My current version has a sliding trigger, not hinging. It also utilizes a 1" thinwall priming insert, a different rainbow setup, and a tapered plunger rod that sits outside of the catch in the unprimed/resting position. The sliding trigger is smoother and allows for very consistent slam-firing.
A big reason why I abandoned your type of design was to optimize part fabrication and cost efficiency. Every plate on my current version can be built out of sheets measuring 12"x12" or less, eliminating the cost of 12"x24" sheets (and shipping costs less too.) Plus, all of my templates require no overlapping when applying them to the materials. If you've had the misfortune of 2 plates not lining up due to maligned adhesive label paper, you'll know that overlapping templates is a pain in the ass.
I hadn't seen Drev's design; I guess there are only so many things to do with a backward facing plunger and a foregrip.
Earlier on in planning, it had occurred to me that using a sliding trigger lets the whole thing be shorter, after which I realized I was happy enough with this, even though it isn't ideal. As a side note, this is essentially as short as you can get with a pivoting trigger.
Using the thinwall 1" pipe would have been a great idea, if for no other reason than making the catch easier to make, what with more space for it to fit into.
And it did seem to me at one point or another that using 12×12 sheets (and good on you for doing so) goes along much better with a sliding trigger - it keeps functional parts more towards the back and thus needs shorter side plates.
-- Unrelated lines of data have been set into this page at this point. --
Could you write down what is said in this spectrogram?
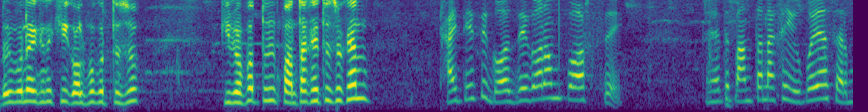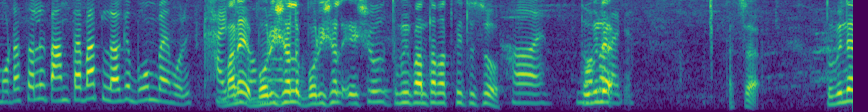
দুই বোনে এখানে কি গল্প করতেছো? কি ব্যাপার তুমি পান্তা খাইতেছো কেন? খাইতেছি গজে গরম পড়ছে। তাহাতে পান্তা না খাই উপায় আছে আর মোটা চালের পান্তা ভাত লগে বোম্বাই মরিচ খাই মানে বরিশাল বরিশাল এসেও তুমি পান্তা ভাত খাইতেছো? হয় তুমি না- আচ্ছা তুমি না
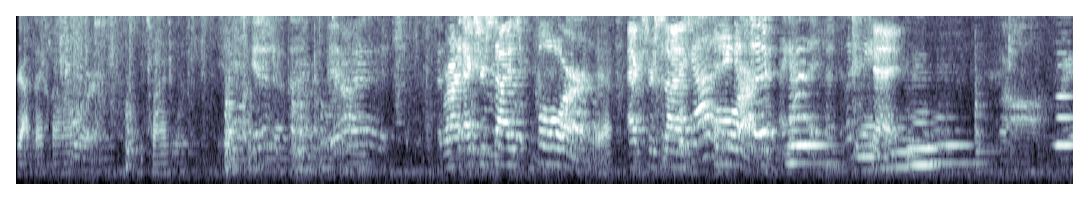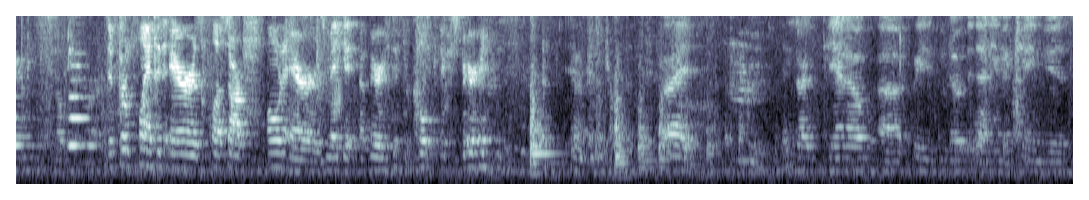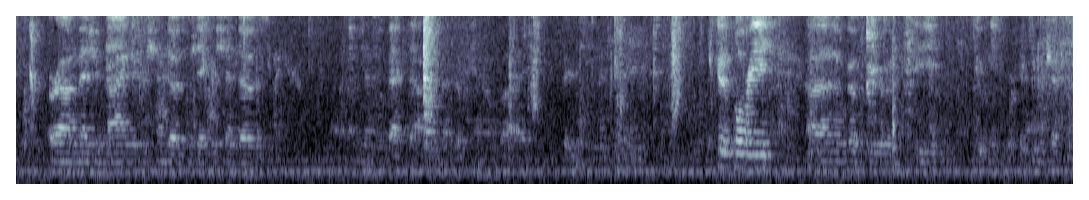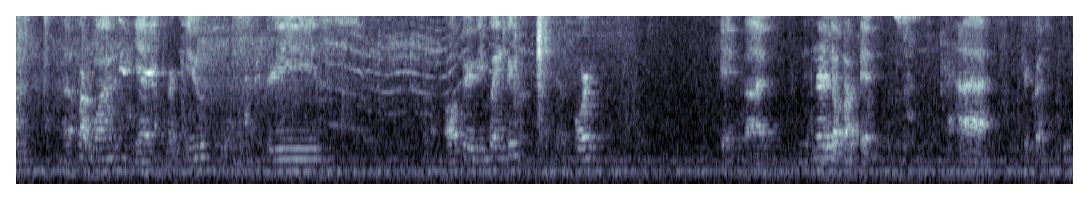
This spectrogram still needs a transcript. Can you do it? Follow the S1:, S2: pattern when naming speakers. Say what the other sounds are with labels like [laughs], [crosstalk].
S1: Got that camera. It's fine.
S2: We're on exercise four.
S1: Yeah.
S2: Exercise
S3: I got it.
S2: four.
S3: I got it. Look at me.
S2: Okay. Different planted errors plus our own errors make it a very difficult [laughs] experience.
S4: Alright, starts piano, uh, please note the dynamic changes around measure nine, the crescendos and decrescendos. And then we're back down to mezzo piano by thirteen. Let's get a full read, uh, and then we'll go through and see, see what we need to work, keep on track on. Uh, part one, yes, part two, threes, all three of you playing three? Four? Okay, five.
S5: There's no five.
S4: Fifth. Ah, good question.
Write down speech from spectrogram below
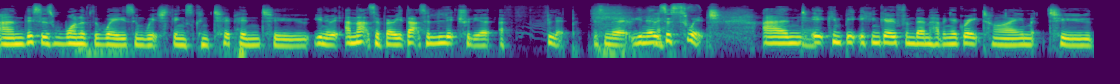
And this is one of the ways in which things can tip into, you know, and that's a very, that's a literally a, a flip, isn't it? You know, it's a switch, and it can be, it can go from them having a great time to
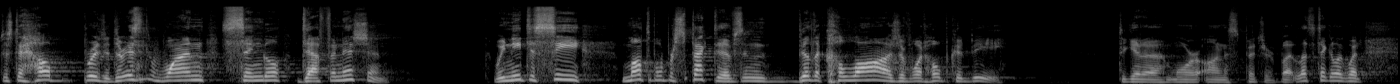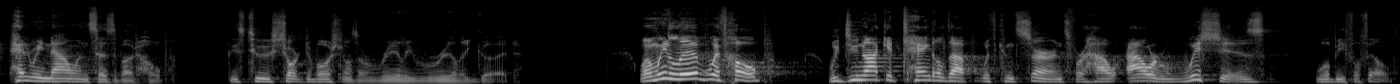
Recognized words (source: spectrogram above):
just to help bridge it. There isn't one single definition. We need to see multiple perspectives and build a collage of what hope could be to get a more honest picture. But let's take a look at what Henry Nouwen says about hope. These two short devotionals are really, really good. When we live with hope, we do not get tangled up with concerns for how our wishes will be fulfilled.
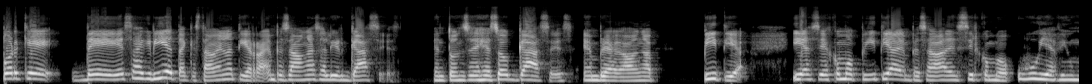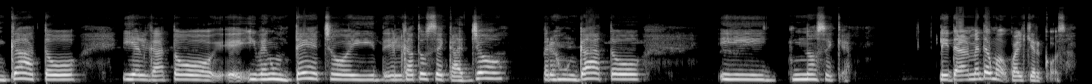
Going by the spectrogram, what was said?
Porque de esa grieta que estaba en la tierra empezaban a salir gases. Entonces esos gases embriagaban a Pitia y así es como Pitia empezaba a decir como, uy, había un gato y el gato eh, iba en un techo y el gato se cayó, pero es un gato y no sé qué. Literalmente como cualquier cosa.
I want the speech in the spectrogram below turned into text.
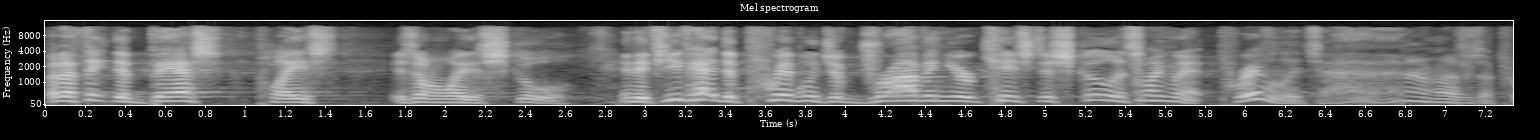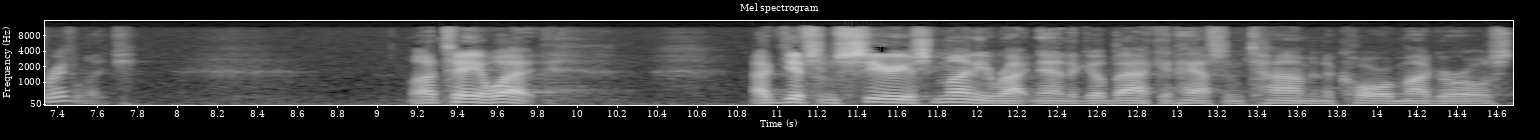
but I think the best place is on the way to school. And if you've had the privilege of driving your kids to school, and somebody went, privilege? I, I don't know if it's a privilege. Well, I'll tell you what, I'd give some serious money right now to go back and have some time in the car with my girls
As to slamfire - kinda... When the 1" slide is in the primed position, the trigger pops up into the 1.25" pipe too much. That could've been prevented by extending the 1" pipe towards the front a little more.